PS. In my experience of 46 years of Mechanical Engineering.

But… after all you would be fine setting the dimensions to 2,1 or zero decimal places, don’t you?

1 Like

Oh yes, perhaps even 3, especially if there are some accurate diameters/bores or hole centres to machine, but not all the remaining features would need to be to decimals, I would hope they would be whole numbers, but they don’t always turn out whole in the model.
That would help me anyway.
AutoCad and other 2D software offer this feature, it would be good if Shapr also offered it. For me and others I think.

1 Like

Any update on this? We are now in 2024 and this workflow would be appreciated!

1 Like

Good point, let’s ask.

2024 now, have you incorporated this yet?
Thanks and best regards, Richard.


My transparent answer is that this change will come later and is moved to the longer term roadmap. At the time of the question the project was on higher priority though. As much as we would love to work on all aspects of Shapr3D at the same time, in reality sometimes we need to prioritise ruthlessly.

OK, thanks.
Appreciate an honest answer.
Regards, Richard.

Ah I replied to the wrong person, Sorry. Well we have that answer then.
We find it useful for the students in Design & Technology (wood work), They are only modelling on CAD so they aren’t using exact dimensions during sketches as that is advanced for them, so it would of been good for the 2D working drawings to enter numbers manually of what rough sizes they would aim for.

Yes, it’s important.
I saw Engineering Apprentices being taught the very same, “Design for Manufacture” process last week. They design their component in 3D CAD and then machine it and fabricate it in the workshop. However, the Software is Solidworks!
I mean, that must be so expensive to lease! I would love to implement something so much more flexible, intuitive, personal and cheaper as Shapr3D,especially as these people are tomorrows champions of industry.
A shame.

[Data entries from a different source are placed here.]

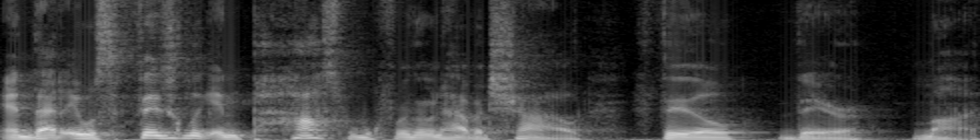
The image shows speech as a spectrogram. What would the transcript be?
and that it was physically impossible for them to have a child fill their mind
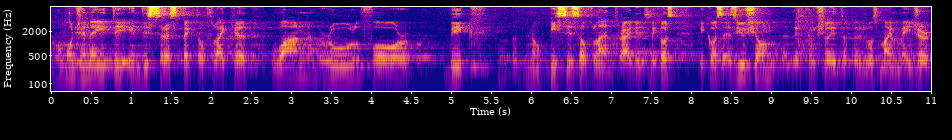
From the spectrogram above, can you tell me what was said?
homogeneity in this respect of like uh, one rule for big you know pieces of land right because because as you shown actually it was my major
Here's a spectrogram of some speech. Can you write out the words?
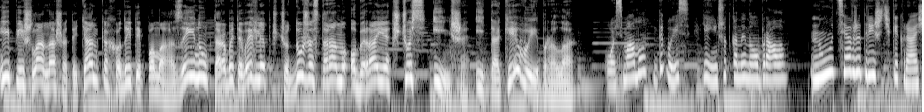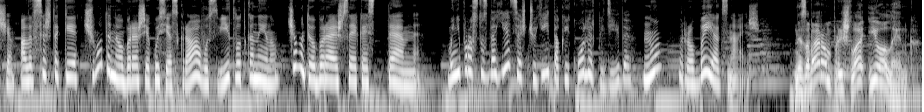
І пішла наша Тетянка ходити по магазину та робити вигляд, що дуже старанно обирає щось інше. І таки вибрала. Ось, мамо, дивись, я іншу тканину обрала. Ну, ця вже трішечки краще, але все ж таки, чому ти не обереш якусь яскраву, світлу тканину? Чому ти обираєш все якесь темне? Мені просто здається, що їй такий колір підійде. Ну, роби як знаєш. Незабаром прийшла і Оленка.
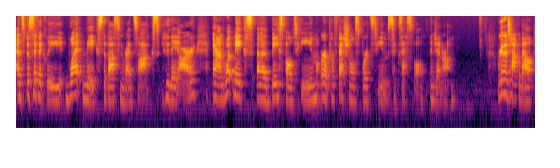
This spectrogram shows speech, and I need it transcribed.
and specifically what makes the Boston Red Sox who they are and what makes a baseball team or a professional sports team successful in general. We're going to talk about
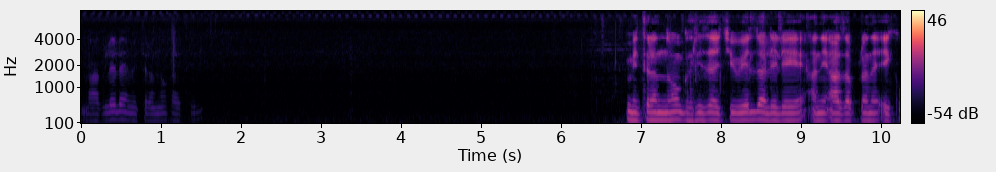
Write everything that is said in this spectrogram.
लागलेलं आहे मित्रांनो काहीतरी. मित्रांनो घरी जायची वेळ झालेली आहे आणि आज आपल्याला एक वा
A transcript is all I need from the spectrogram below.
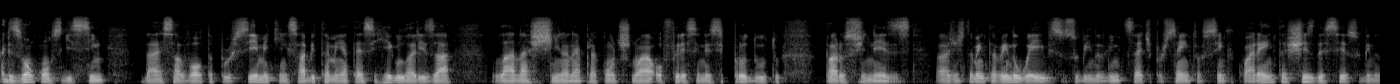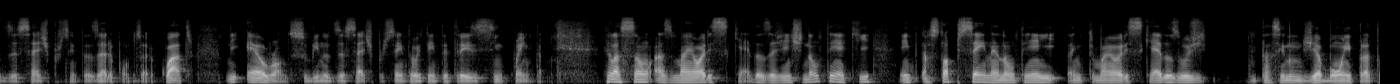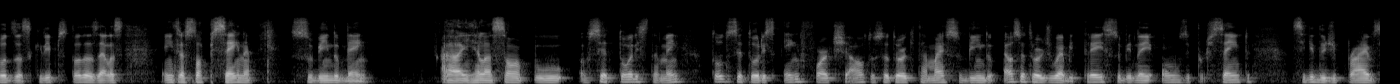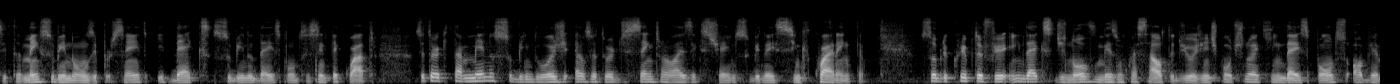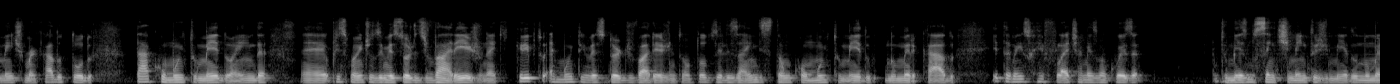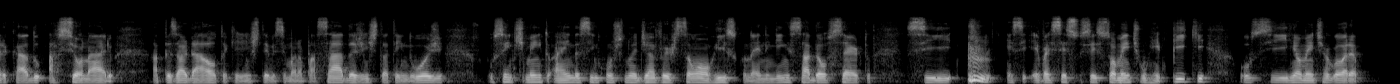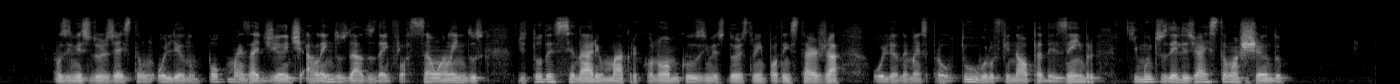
eles vão conseguir sim dar essa volta por cima e quem sabe também até se regularizar lá na China, né, para continuar oferecendo esse produto para os chineses. A gente também está vendo Waves subindo 27% a 5,40, XDC subindo 17% a 0,04 e Elrond subindo 17% a 83,50. Em relação às maiores quedas, a gente não tem aqui as top 100, né, não tem aí entre maiores quedas hoje tá sendo um dia bom aí para todas as criptos, todas elas entre as top 100, né, subindo bem. Ah, em relação aos setores também, todos os setores em forte alto, o setor que está mais subindo é o setor de Web3, subindo aí 11%, seguido de Privacy também subindo 11% e DEX subindo 10,64%. O setor que está menos subindo hoje é o setor de Centralized Exchange, subindo aí 5,40%. Sobre o Crypto Fear Index, de novo, mesmo com essa alta de hoje, a gente continua aqui em 10 pontos. Obviamente, o mercado todo tá com muito medo ainda, é, principalmente os investidores de varejo, né? Que cripto é muito investidor de varejo, então todos eles ainda estão com muito medo no mercado. E também isso reflete a mesma coisa do mesmo sentimento de medo no mercado acionário. Apesar da alta que a gente teve semana passada, a gente está tendo hoje, o sentimento ainda assim continua de aversão ao risco, né? Ninguém sabe ao certo se esse vai ser, ser somente um repique ou se realmente agora os investidores já estão olhando um pouco mais adiante, além dos dados da inflação, além dos, de todo esse cenário macroeconômico, os investidores também podem estar já olhando mais para outubro, final para dezembro, que muitos deles já estão achando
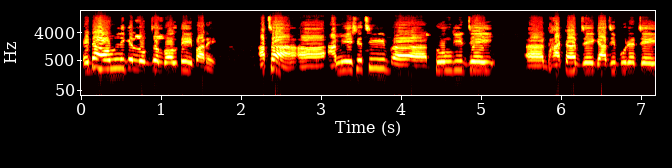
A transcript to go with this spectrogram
এটা আওয়ামী লীগের লোকজন বলতেই পারে। আচ্ছা আমি এসেছি টঙ্গীর যেই ঢাকার যেই, গাজীপুরের যেই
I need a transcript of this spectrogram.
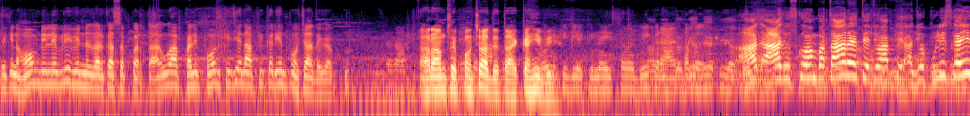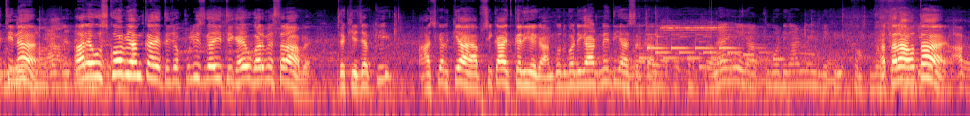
लेकिन होम डिलीवरी भी लड़का सब करता है। वो आप खाली फ़ोन कीजिए ना आप ही करिए पहुँचा देगा। आपको आराम से पहुँचा देता है कहीं भी। आज आज उसको हम बता रहे थे जो आपके जो पुलिस गई थी ना अरे उसको भी हम कहे थे जो पुलिस गई थी गए वो घर में शराब है। देखिए जबकि आजकल क्या है आप शिकायत करिएगा हमको तो बॉडीगार्ड नहीं दिया है सरकार। नहीं आपको बॉडीगार्ड नहीं लेकिन खतरा होता है। आप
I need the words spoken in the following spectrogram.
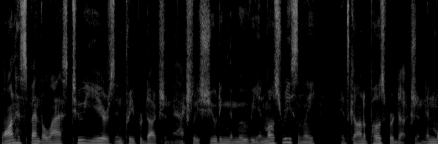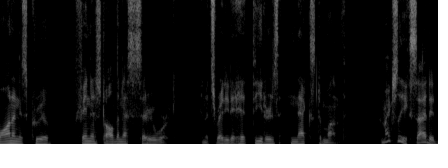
Wan has spent the last two years in pre production, actually shooting the movie, and most recently, it's gone to post production, and Wan and his crew have finished all the necessary work, and it's ready to hit theaters next month. I'm actually excited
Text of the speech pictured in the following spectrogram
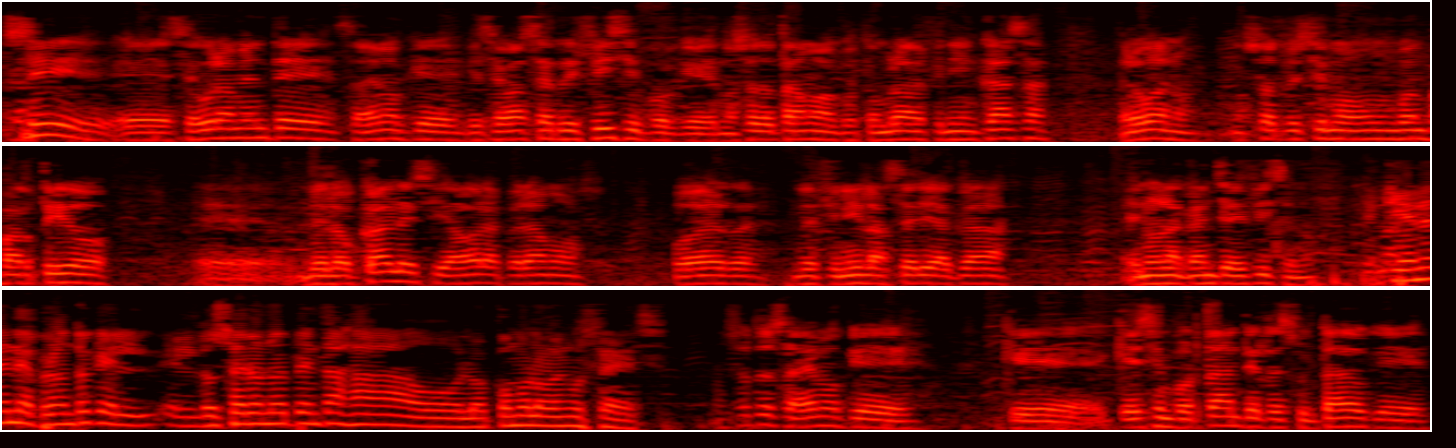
Sí, eh, seguramente sabemos que, que se va a hacer difícil porque nosotros estamos acostumbrados a definir en casa, pero bueno, nosotros hicimos un buen partido eh, de locales y ahora esperamos poder definir la serie acá en una cancha difícil. ¿no? ¿Entienden de pronto que el, el 2-0 no es ventaja o lo, cómo lo ven ustedes? Nosotros sabemos que, que, que es importante el resultado que,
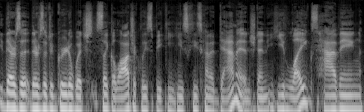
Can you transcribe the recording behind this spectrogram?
There's a there's a degree to which psychologically speaking he's he's kind of damaged and he likes having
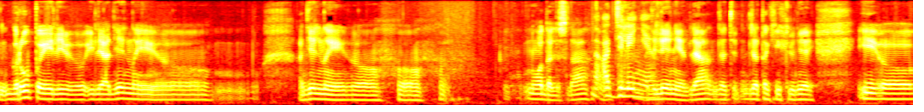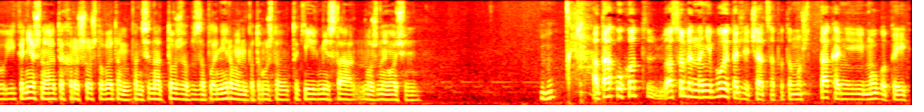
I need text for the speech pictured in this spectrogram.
группы или, или отдельные, э, отдельные модалис, да, отделение, отделение для, для, для таких людей. И, э, и, конечно, это хорошо, что в этом пансионат тоже запланирован, потому что такие места нужны очень а так уход особенно не будет отличаться, потому что так они могут и,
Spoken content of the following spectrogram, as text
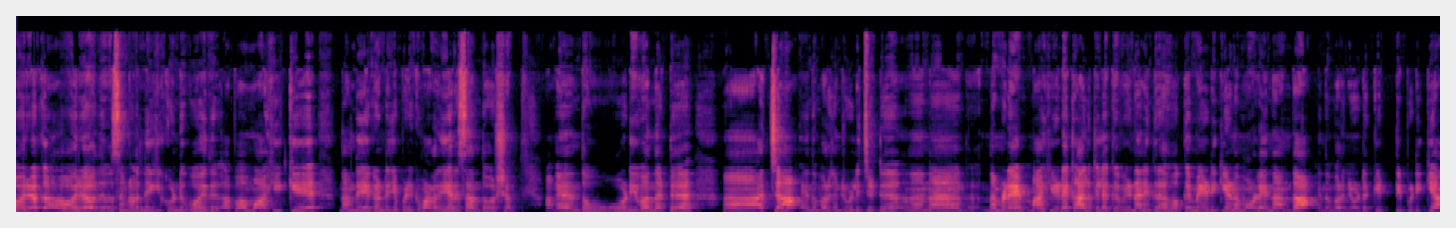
ഓരോ ഓരോ ദിവസങ്ങളും നീക്കിക്കൊണ്ട് പോയത് അപ്പോൾ മഹിക്ക് നന്ദയെ കണ്ടു കഴിഞ്ഞപ്പോഴേക്കും വളരെയേറെ സന്തോഷം. അങ്ങനെ നന്ദ ഓടി വന്നിട്ട് അച്ഛ എന്ന് പറഞ്ഞിട്ട് വിളിച്ചിട്ട് നമ്മുടെ മഹിയുടെ കാൽക്കലൊക്കെ വീണ് അനുഗ്രഹമൊക്കെ മേടിക്കുകയാണ് മോളെ നന്ദ എന്ന് പറഞ്ഞുകൊണ്ട് കെട്ടിപ്പിടിക്കുക.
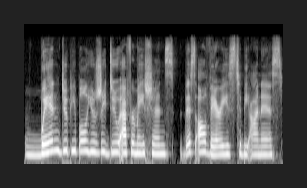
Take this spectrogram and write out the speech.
when do people usually do affirmations? This all varies, to be honest.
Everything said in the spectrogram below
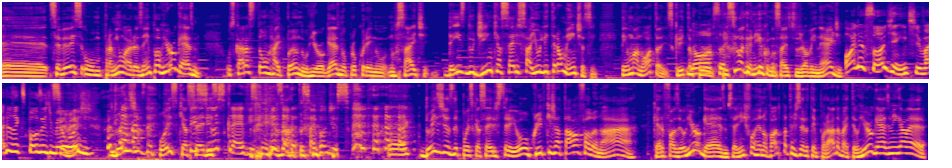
É, você vê, esse, o, pra mim, o maior exemplo é o Hero Gasm. Os caras estão hypando o Hero Gasm, eu procurei no, no site, desde o dia em que a série saiu, literalmente, assim. Tem uma nota escrita Nossa. por Priscila Ganico no site do Jovem Nerd. Olha só, gente, vários exposed Você meu vê? hoje. Dois dias depois que a série. Priscila escreve. Exato. Saibam disso. Dois dias depois que a série estreou, o Kripke já tava falando: Ah, quero fazer o Hero Gasm. Se a gente for renovado pra terceira temporada, vai ter o Hero Gasm, hein, galera?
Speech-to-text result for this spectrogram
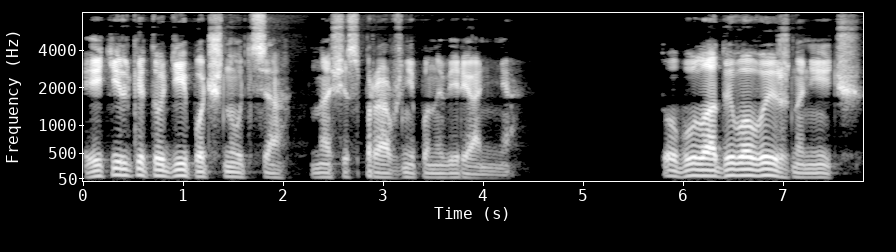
і тільки тоді почнуться наші справжні поневіряння. То була дивовижна ніч.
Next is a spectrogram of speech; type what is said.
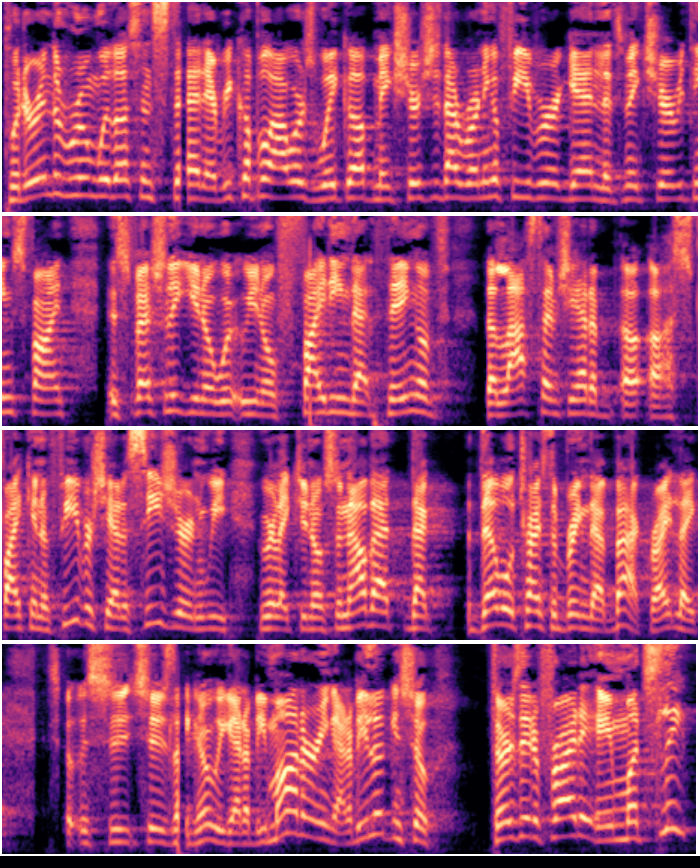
put her in the room with us instead. Every couple hours, wake up, make sure she's not running a fever again. Let's make sure everything's fine. Especially, you know, we're, you know, fighting that thing of the last time she had a, a, a spike in a fever, she had a seizure and we, we were like, you know, so now that, that devil tries to bring that back, right? Like, so, so she's like, no, we gotta be monitoring, gotta be looking. So Thursday to Friday ain't much sleep.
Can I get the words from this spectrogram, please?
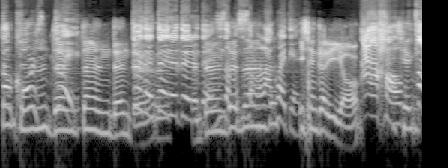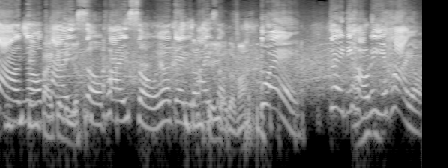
到 chorus 对，对对对对对对对，是什么是什么啦？快点！一千个理由啊，好棒哦！拍手拍手，我要给你拍手。有的吗？对对，你好厉害哦！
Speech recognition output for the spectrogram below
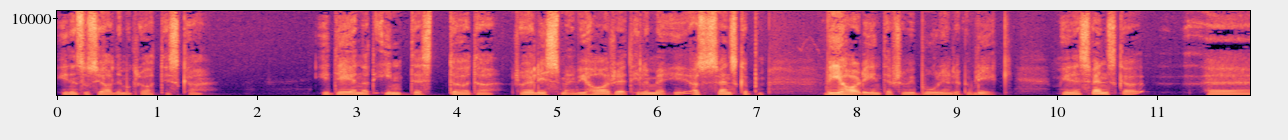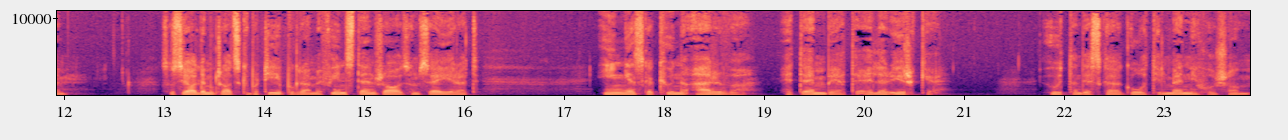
i den socialdemokratiska idén att inte stödja royalismen. Vi har det till och med, alltså svenska, vi har det inte eftersom vi bor i en republik. Men i den svenska eh, socialdemokratiska partiprogrammet finns det en rad som säger att ingen ska kunna ärva ett ämbete eller yrke. Utan det ska gå till människor som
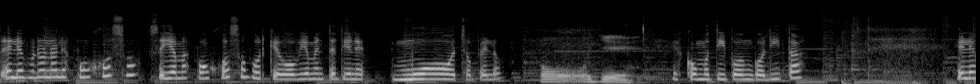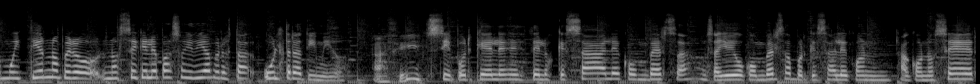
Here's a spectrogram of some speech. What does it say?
Él es Bruno el esponjoso, se llama esponjoso porque obviamente tiene mucho pelo, Oye. Es como tipo engorita. Él es muy tierno, pero no sé qué le pasa hoy día, pero está ultra tímido. ¿Ah, sí? Sí, porque él es de los que sale, conversa, o sea, yo digo conversa porque sale con, a conocer.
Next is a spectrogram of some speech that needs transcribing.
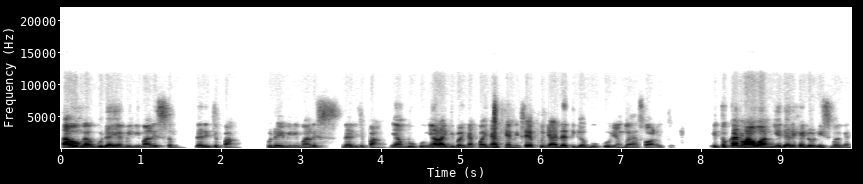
Tahu nggak budaya minimalisme dari Jepang? budaya minimalis dari Jepang yang bukunya lagi banyak-banyaknya nih. Saya punya ada tiga buku yang bahas soal itu. Itu kan lawannya dari hedonisme kan.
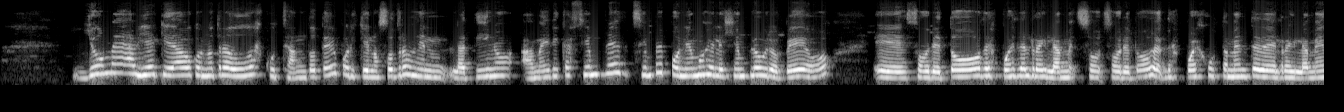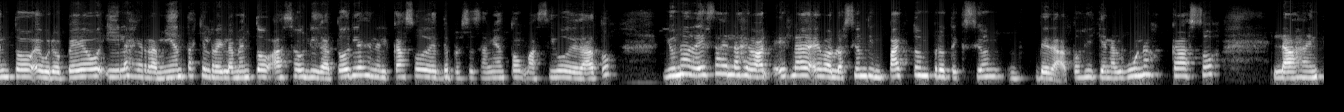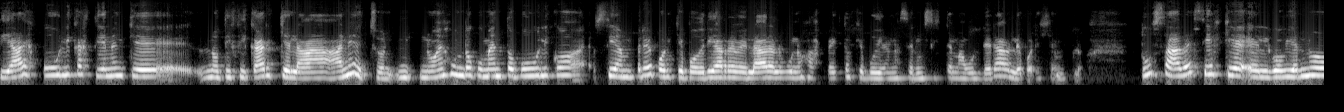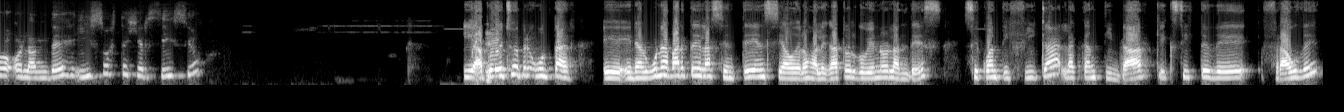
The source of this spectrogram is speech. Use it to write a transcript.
Yo me había quedado con otra duda escuchándote, porque nosotros en Latinoamérica siempre, siempre ponemos el ejemplo europeo, eh, sobre todo después del reglamento, sobre todo después justamente del reglamento europeo y las herramientas que el reglamento hace obligatorias en el caso de, procesamiento masivo de datos. Y una de esas es la evaluación de impacto en protección de datos y que en algunos casos las entidades públicas tienen que notificar que la han hecho. No es un documento público siempre porque podría revelar algunos aspectos que pudieran hacer un sistema vulnerable, por ejemplo. ¿Tú sabes si es que el gobierno holandés hizo este ejercicio? Y aprovecho de preguntar, eh, ¿en alguna parte de la sentencia o de los alegatos del gobierno holandés se cuantifica la cantidad que existe de fraude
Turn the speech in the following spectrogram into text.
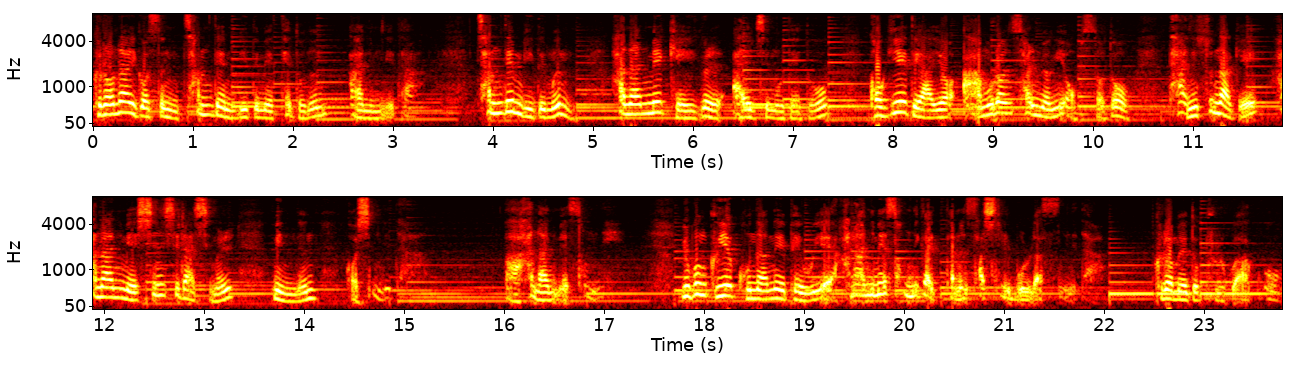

Yes we have Solidworks, They’ve used it here for years. Not actually teaching proper CAD, just for modelling it must be super expensive. I did learn to use Solidworks but it wasn’t great for my usage. I’ve introduced our school to Shapr3d. students can work is far easier, Staff can use it. Its great.

Bit tricky getting each student to sign up for it, but once past that stage jobs a good’n

I only have 36 years, but my experience has led me to be wary of “faked” dimensions. But they can be useful as @ricko3k says… However, can I suggest to the Shapr3D Dev team that the faked dimension value always appears in itallics on the face of the drawing? That way this shows that the draftsperson went to additional effort to state their intent to the craftsman. An NC programmer may also notice it too, but still treat the model as master.

what if we could use the 2d to drive the 3d? in other words, you define your 2d sketch, and if you want to adjust a dimension, instead of going into the 3d to do it, you can make your adjustment on the 2d drawing, which will be reflected in the 3d. this would require defined variables for the dimensions (which if this does go all the way to being parametric, that feature should be implemented). After the dimensions are defined with variables, they can be updated and driven by the 2d sketch or spreadsheet.

1 Like